Find the line containing "I want to know", then print it and each following line through the end of the records, exactly and with nothing added; leave out any pictures.
########
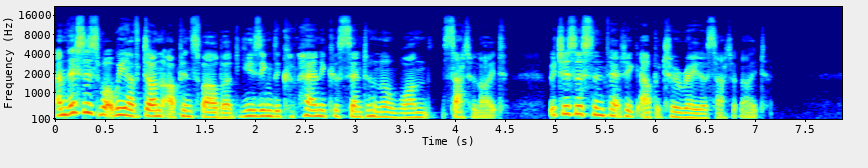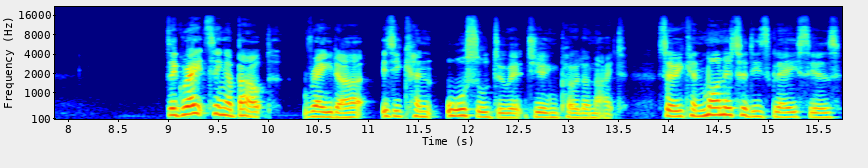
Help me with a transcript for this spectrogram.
And this is what we have done up in Svalbard using the Copernicus Sentinel-1 satellite which is a synthetic aperture radar satellite. The great thing about radar is you can also do it during polar night, so you can monitor these glaciers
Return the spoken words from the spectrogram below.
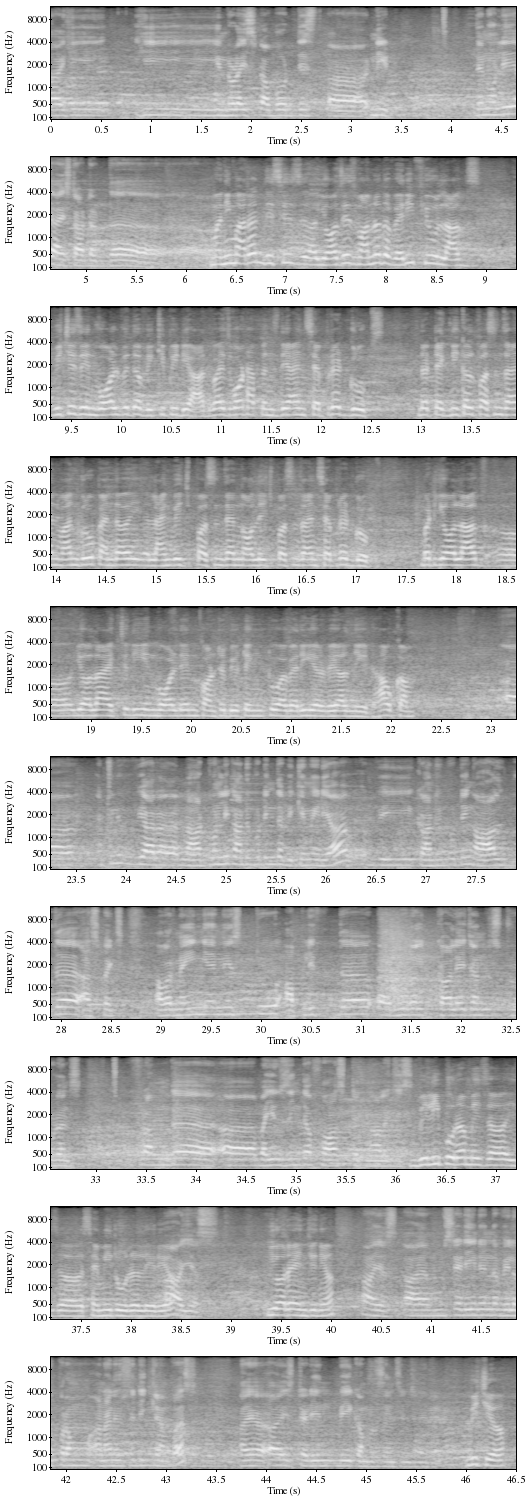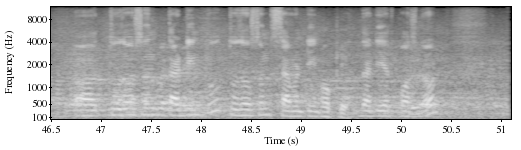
Uh, he he introduced about this uh, need. Then only I started the. Manimaran, this is uh, yours is one of the very few lugs which is involved with the Wikipedia. Otherwise, what happens? They are in separate groups. The technical persons are in one group, and the language persons and knowledge persons are in separate groups. But your lug, uh, you all are actually involved in contributing to a very real need. How come? Uh, actually, we are uh, not only contributing the Wikimedia, we contributing all the aspects. Our main aim is to uplift the uh, rural college and students from the uh, by using the fast technologies. Villipuram is a is a semi-rural area. Ah yes, You are an engineer. ah yes. I am studying in the Vilupuram Anna University campus. I, I study in B Computer Science Engineering. Which year? Uh, 2013 to 2017. Okay. That year passed out.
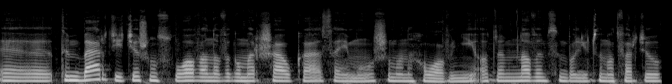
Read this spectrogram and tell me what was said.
E, tym bardziej cieszą słowa nowego marszałka Sejmu, Szymona Hołowni, o tym nowym symbolicznym otwarciu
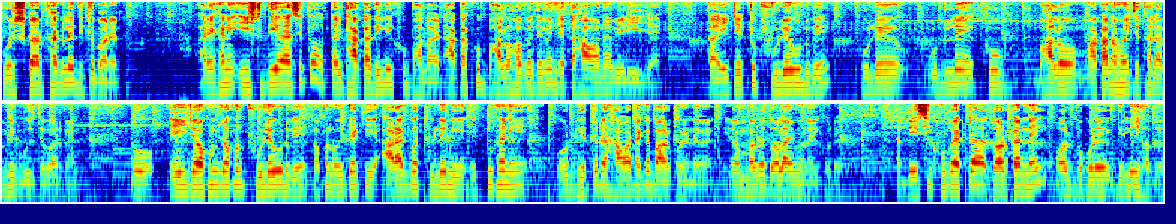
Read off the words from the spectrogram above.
পরিষ্কার থাকলে দিতে পারেন। আর এখানে ইস্ট দিয়ে আছে তো, তাই ঢাকা দিলেই খুব ভালো হয়। ঢাকা খুব ভালোভাবে দেবেন যাতে হাওয়া না বেরিয়ে যায়। তাই এটা একটু ফুলে উঠবে। ফুলে উঠলে খুব ভালো মাখানো হয়েছে, তাহলে আপনি বুঝতে পারবেন। তো এই যখন যখন ফুলে উঠবে, তখন ওইটা কি আর একবার তুলে নিয়ে একটুখানি ওর ভেতরে হাওয়াটাকে বার করে নেবেন। এরকমভাবে দলাই মলাই করে। তা বেশি খুব একটা দরকার নেই, অল্প করে দিলেই হবে।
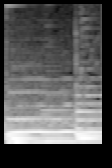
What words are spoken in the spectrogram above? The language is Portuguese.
Música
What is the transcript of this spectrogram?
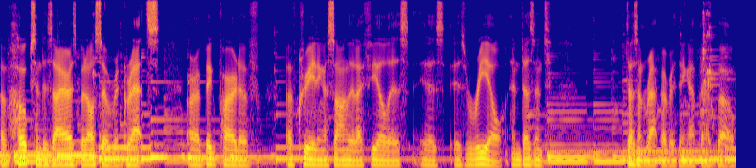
of hopes and desires, but also regrets, are a big part of of creating a song that I feel is is is real and doesn't doesn't wrap everything up in a bow.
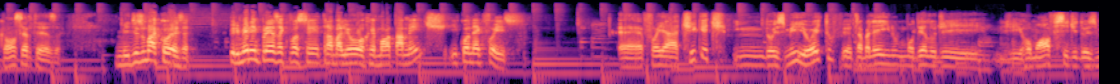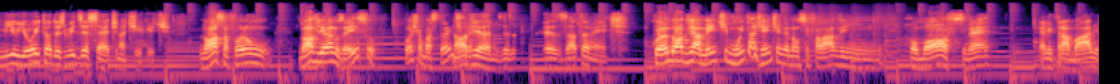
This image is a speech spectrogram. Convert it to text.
com certeza. Me diz uma coisa, primeira empresa que você trabalhou remotamente e quando é que foi isso? É, foi a Ticket em 2008. Eu trabalhei no modelo de, de home office de 2008 a 2017 na Ticket. Nossa, foram nove anos, é isso? Poxa, bastante. Nove né? anos, exatamente. Quando, obviamente, muita gente ainda não se falava em home office, né? Ela em trabalho.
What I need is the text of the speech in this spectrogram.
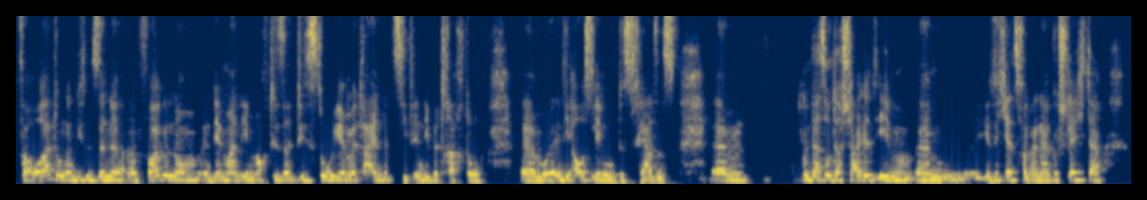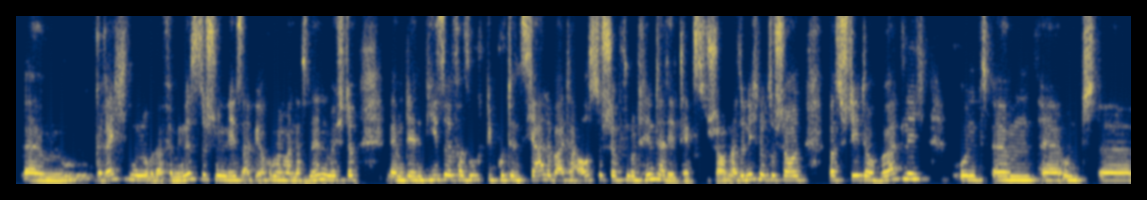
Verortung in diesem Sinne äh, vorgenommen, indem man eben auch diese die Historie mit einbezieht in die Betrachtung ähm, oder in die Auslegung des Verses. Ähm, und das unterscheidet eben ähm, sich jetzt von einer Geschlechter ähm, oder feministischen Lesart, wie auch immer man das nennen möchte, ähm, denn diese versucht, die Potenziale weiter auszuschöpfen und hinter den Text zu schauen. Also nicht nur zu schauen, was steht da wörtlich und, ähm, äh, und äh,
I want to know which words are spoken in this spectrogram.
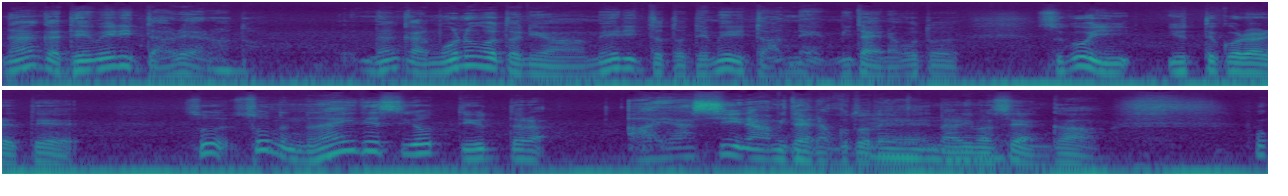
なんかデメリットあるやろとなんか物事にはメリットとデメリットあんねんみたいなことをすごい言ってこられてそそんなんないですよって言ったら怪しいなみたいなことでうんなりませんが、こ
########
> _Reply to the exercise_:
I want to know which words are spoken in this spectrogram.
なんかデメリットあるやろとなんか物事にはメリットとデメリットあんねんみたいなことをすごい言ってこられてそそんなんないですよって言ったら怪しいなみたいなことでうんなりませんが、こ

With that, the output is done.